Improving the invite user experience.
In order to comply with my non-disclosure agreement, I have omitted and obfuscated confidential information. All information presented here is my own and does not necessarily reflect the views of SafetyCulture (SC).
TT invite user flow was limited. Customers could invite just one person per time, so they end up relying on support to invite a large number of people. This flow contradicted the product expectations as our target group was organisations with a large workforce.
First, I talked to some customers (orgs with 20+ seats) to understand their expectations when inviting people to their organisation on TT.
Then, I talked to the team responsible for managing the invite users feature on our flagship product iAuditor.

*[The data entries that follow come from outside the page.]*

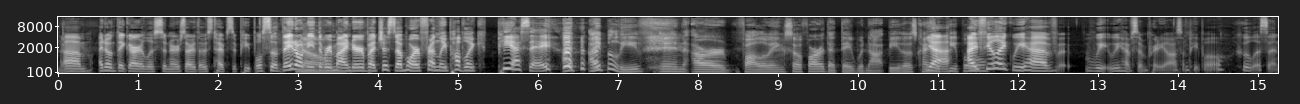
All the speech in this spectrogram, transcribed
No. Um, I don't think our listeners are those types of people, so they don't need the reminder, but just a more friendly public PSA. I, I believe in our following so far that they would not be those kinds yeah, of people. I feel like we have we we have some pretty awesome people who listen.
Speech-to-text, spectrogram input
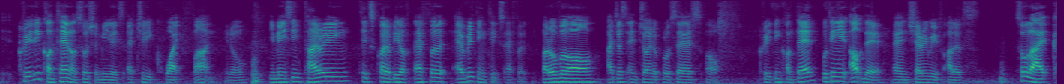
did. Creating content on social media is actually quite fun, you know. It may seem tiring, takes quite a bit of effort, everything takes effort. But overall, I just enjoy the process of creating content, putting it out there and sharing with others. So like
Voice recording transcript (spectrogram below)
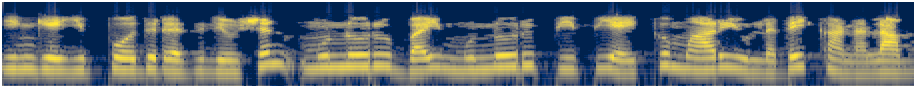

I wanted to learn from them how the feature was performing and what could be improved.
After talking to customers and the team responsible for managing the invite user feature on iAuditor I presented to my team the following user story.
As an training manager I want to:
invite multiple people at the same time
set password to invited people
add people to teams when inviting them
set people permissions when inviting them
be able to upload an user list via CSV
be able to perform bulk actions when inviting people (e.g. set permissions and add to teams)
be able to invite people via an invite link
be able to invite people via SSO (Single sign-on).
After a team discussion we decided that the SSO would not be part of the first release.
With the user story in mind we discussed the project goal and success indicator.
Goal: allow customers to invite multiple people at the same time.
Success indicator: increase the number of organisations with 5+ users in 20%
I decided to use iAuditor's framework because most of our customers were also iAuditor's customers and their were familiar with the iAuditor's invite user flow.
I started by studying iAuditor's invite flow in order to identify its pros and cons. We decided to give customers the same options including:
Allow people to set their own passwords: users would be sent instructions on how to set up their password on invite.
Set passwords for people: in this option there are 2 possibilities. Don't notify people or send people an email with password instructions.
Other similar features we brought from iAuditor invite flow were upload CSV and invite link.
The main difference from the iAuditor invite experience was that TT customers had to deal with a large number of invitees. My main challange was to build an UI that worked well when inviting 1 or 50 users at the same time. In terms of interactions, the UI should allow copy and paste, and perform single and bulk actions.
After exploring different templates and interactions I decided to test two prototypes using usertesting.com. I ran 5 tests per prototype.
The prototypes aimed to test:
inviting multiple people at the same time
performing single and bulk actions
setting permissions to people when inviting them
adding people to teams when inviting them.
Both prototypes had similar results. All participants were able to complete the tasks. The most commom friction was on task 3, when participants were asked to add everybody to a specific team. At first, all participants tried to select the teams on the individual level. The bulk actions were not obvious. However, when they realised that they could do the same action in bulk they appreciated the practicality of the feature.
Based on the user testing results I refined the UI making the bulk action component more prominent.
The final design allowed customers to easily invite and organise multiple people into their orgs. The new layout provided great experience idependent of the number of people been invited. It also delivered a unified experience across different screen sizes because of its responsive design.
We managed to increase the number of orgs with 5+ users in 21%. We compared the data on success indicators prior to the project launch with the data one month after the project launch.